As I was planning a recent visit to Berkeley Springs, West Virginia, I was intrigued by what I found online about George Washington visiting the area when he was 16 and returning over and over to bathe in the mineral waters. I wanted to visit America's first spa town and learn more!
George Washington first visited the area in 1748 when he came to survey for Lord Fairfax. The warm mineral waters were considered to have a curative value and became famous throughout the colonies. People drank the mineral waters and delighted in soaking in them. Back then, there were no bathing houses, just holes in the sand, lined with stones and surrounded by brush for privacy.
As the years passed, George and some of his wealthy friends saw the waters' benefits and worked to establish the town of Bath, Virginia, and make it the country's first spa in 1776. Who knew tourist promotion was a thing back then?
A bathhouse replaced the stone pools in the ground in 1784. George continued to visit throughout his life and often brought his family and friends to the town of Bath to relax and enjoy the warm mineral waters.
In 1815, a nine-room brick Roman Bath House was built on the same spot as the original. As the 18th century came to a close, physicians were prescribing visits to Bath, and wealthy planters and merchants flocked to America's premier spa.
The Old Roman Bathhouse still stands today. It has been modified and replumbed, allowing visitors the chance to see and feel a bit of history when they bathe. The Baths operate as part of Berkeley Springs State Park.
Name And Address Change

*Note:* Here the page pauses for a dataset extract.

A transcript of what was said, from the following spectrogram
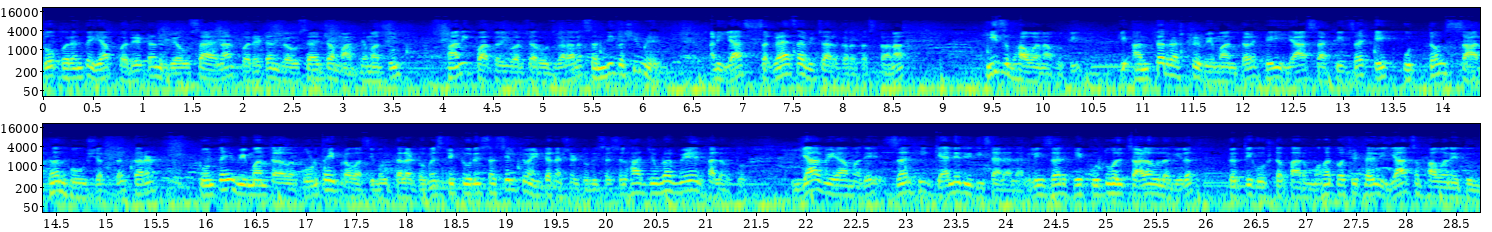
तोपर्यंत या पर्यटन व्यवसायाला पर्यटन व्यवसायाच्या माध्यमातून स्थानिक पातळीवरच्या रोजगाराला संधी कशी मिळेल? आणि या सगळ्याचा विचार करत असताना हीच भावना होती की आंतरराष्ट्रीय विमानतळ हे यासाठीचं एक उत्तम साधन होऊ शकतं. कारण कोणत्याही विमानतळावर कोणताही प्रवासी मग त्याला डोमेस्टिक टुरिस्ट असेल किंवा इंटरनॅशनल टुरिस्ट असेल हा जेवढा वेळ घालवतो या वेळामध्ये जर ही गॅलरी दिसायला लागली जर हे कुतूहल चाळवलं गेलं तर ती गोष्ट फार महत्वाची ठरेल याच भावनेतून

The formal name was changed from Bath to Berkeley Springs in 1801 when they established a post office, and the postal service already listed a town of Bath farther south. The funny thing is, Bath remains the official municipal name, and as you stroll the streets, you still see the word Bath in places. After the Civil War and West Virginia broke off from Virginia, Berkeley Springs was in the new state.
Small Town Appeal

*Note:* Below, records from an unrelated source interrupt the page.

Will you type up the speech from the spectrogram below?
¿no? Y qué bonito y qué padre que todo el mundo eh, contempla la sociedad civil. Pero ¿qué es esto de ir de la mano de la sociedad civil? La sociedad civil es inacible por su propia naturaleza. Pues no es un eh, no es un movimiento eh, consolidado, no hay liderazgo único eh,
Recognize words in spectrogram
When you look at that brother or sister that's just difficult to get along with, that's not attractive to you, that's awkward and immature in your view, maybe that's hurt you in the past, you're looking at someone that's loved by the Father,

Berkeley Springs is a small mountain town. Metro Washington, D.C., and Baltimore are less than two hours away. Berkeley Springs State Park sits right in the middle of the town. The park is about the size of a street block and is the smallest state park in West Virginia. Within the park are several springs, bathhouses, a pool, a gazebo, and, of course, George Washington's Bathtub.
Just Like The Photos
George Washington's Bathtub is exactly like the pictures on the various websites. It is a hole in the ground lined with stones, with a spring-fed stream running through it. Above the "tub" is a sign indicating it is George Washington's Bathtub. The tub was ranked one of the world’s six most breathtaking baths in 2016 by Smithsonian magazine.
Warm, Not Hot
The water feeding George's tub is 74 degrees year-round. That is cooler than most swimming pools and ocean water in the summer. I can't imagine sitting in it for any time would have been comfortable. But supposedly, the therapeutic effect was worth the discomfort. According to legend, many people who arrived in wheelchairs were able to walk after several days of soaking in the waters.
What surprised me most was that there was no fence around it for protection. You could walk right up to it, or even crawl in if you desired. I didn’t attempt it since it was about 30 degrees outside when I visited.
Only One Foot Deep
I thought the tub would be deeper, but it appeared to be about a foot deep, maybe a foot and a half at most. It was about two feet wide and about five feet in length.
George's tub is surrounded by other springs, including Lord Fairfax Spring. During the summer months, people enjoy dipping in the springs.
America's first spa town showcases the nation's only outdoor monument to presidential bathing with the George Washington's Bathtub Celebration every year on the weekend nearest March 18, the anniversary of Washington's first visit. The weekend event is devoted to live theater, local history, and dollar sales.
If you visit Berkeley Springs, take a few minutes to walk through West Virginia's smallest state park and inspect George's tub. It is an interesting piece of history and makes you wonder what life was like back then.
I recommend a summer or early fall visit when the temperatures are warmer so you can dip your toe into the water if you wish. There are flat paved paths for walking, but there is a short walk on a grass-covered area if you want to get close to the tub.
While you are in town, bring or buy a jug to fill from the public spring and take some of the free mineral water home with you. Also, plan a visit to the Bathhouse or one of the other full-service state-of-the-art spas within a block of the park. The Bathhouse has Roman Baths and whirlpool baths with 102-degree water.
Editor’s Note: Learn more about visiting Berkeley Springs here.